** TO DO **
Give an exact copy of the data that follows, but none of its pictures.

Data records
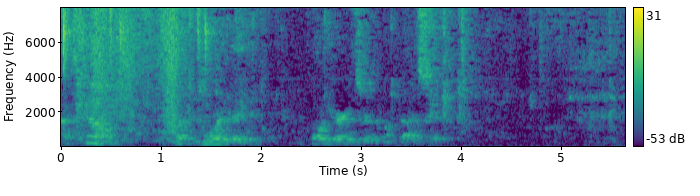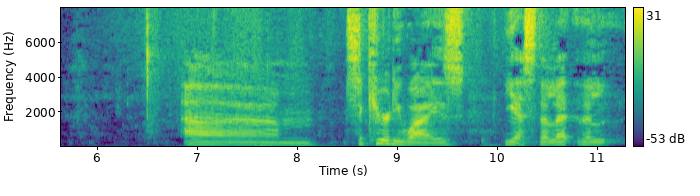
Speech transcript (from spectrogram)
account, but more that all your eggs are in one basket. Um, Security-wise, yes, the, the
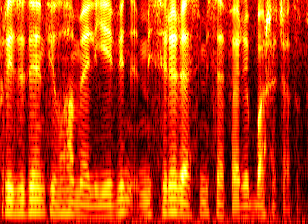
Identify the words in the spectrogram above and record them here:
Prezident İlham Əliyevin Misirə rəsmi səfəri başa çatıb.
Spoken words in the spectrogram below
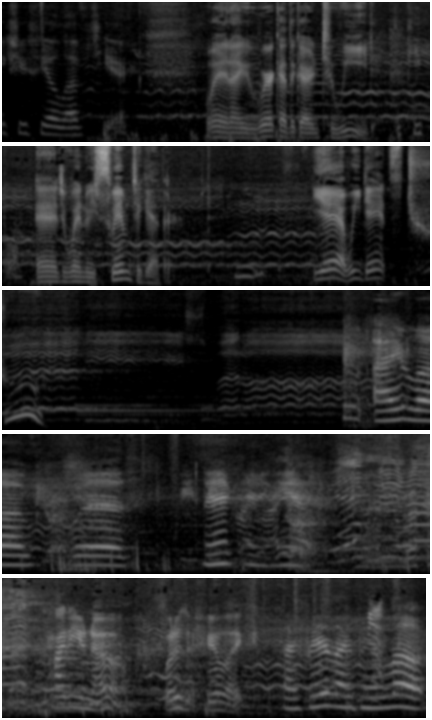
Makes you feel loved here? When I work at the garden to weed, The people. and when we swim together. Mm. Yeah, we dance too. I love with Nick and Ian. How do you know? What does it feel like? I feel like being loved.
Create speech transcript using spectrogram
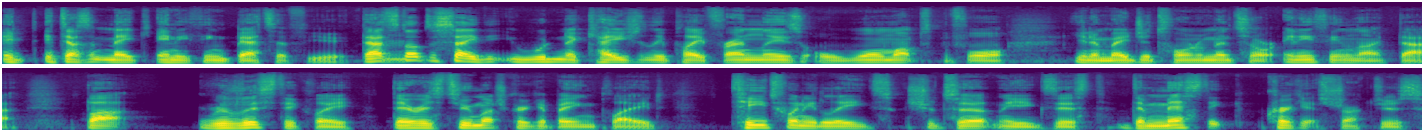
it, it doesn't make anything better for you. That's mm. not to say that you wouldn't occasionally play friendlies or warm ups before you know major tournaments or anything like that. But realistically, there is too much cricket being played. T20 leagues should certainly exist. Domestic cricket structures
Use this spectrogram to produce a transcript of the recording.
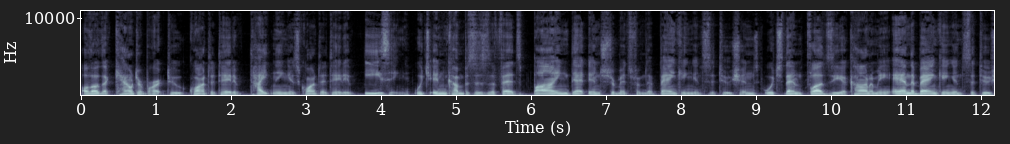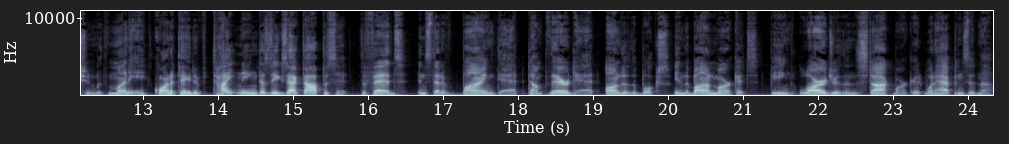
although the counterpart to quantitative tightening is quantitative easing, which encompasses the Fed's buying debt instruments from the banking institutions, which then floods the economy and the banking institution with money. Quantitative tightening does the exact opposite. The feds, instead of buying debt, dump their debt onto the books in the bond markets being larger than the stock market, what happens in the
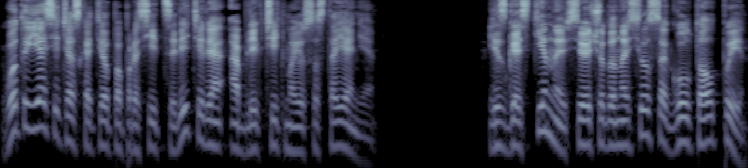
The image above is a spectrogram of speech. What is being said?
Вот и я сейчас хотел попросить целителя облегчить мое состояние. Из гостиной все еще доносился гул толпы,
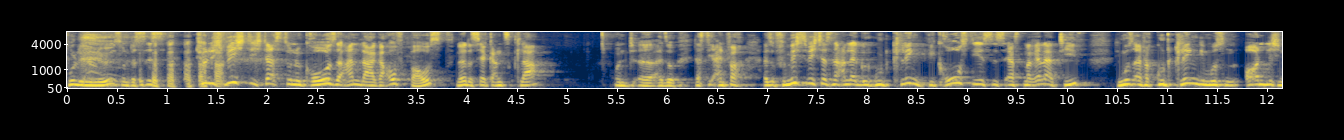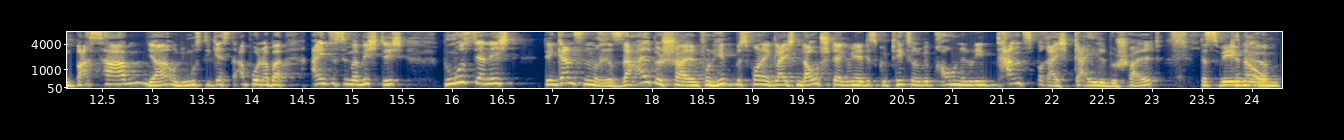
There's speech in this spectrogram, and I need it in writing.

** SOLVED EXERCISE **
Speech transcript (from spectrogram)
account, but more that all your eggs are in one basket. Um, Security-wise, yes, the, the
Identify the words in the spectrogram above and record them here:
Prezident İlham Əliyevin Misirə rəsmi səfəri başa çatıb.
Spoken words in the spectrogram below
Makes you feel loved here? When I work at the garden to weed, The people. and when we swim together. Mm. Yeah, we dance too. I love with Nick and Ian. How do you know? What does it feel like? I feel like being loved.
Create speech transcript using spectrogram
it, it doesn't make anything better for you. That's mm. not to say that you wouldn't occasionally play friendlies or warm ups before you know major tournaments or anything like that. But realistically, there is too much cricket being played. T20 leagues should certainly exist. Domestic cricket structures
Use this spectrogram to produce a transcript of the recording.
although the counterpart to quantitative tightening is quantitative easing, which encompasses the Fed's buying debt instruments from the banking institutions, which then floods the economy and the banking institution with money. Quantitative tightening does the exact opposite. The feds, instead of buying debt, dump their debt onto the books in the bond markets being larger than the stock market, what happens in the
The image above is a spectrogram of speech. What is being said?
Вот и я сейчас хотел попросить целителя облегчить мое состояние. Из гостиной все еще доносился гул толпы,
There's speech in this spectrogram, and I need it in writing.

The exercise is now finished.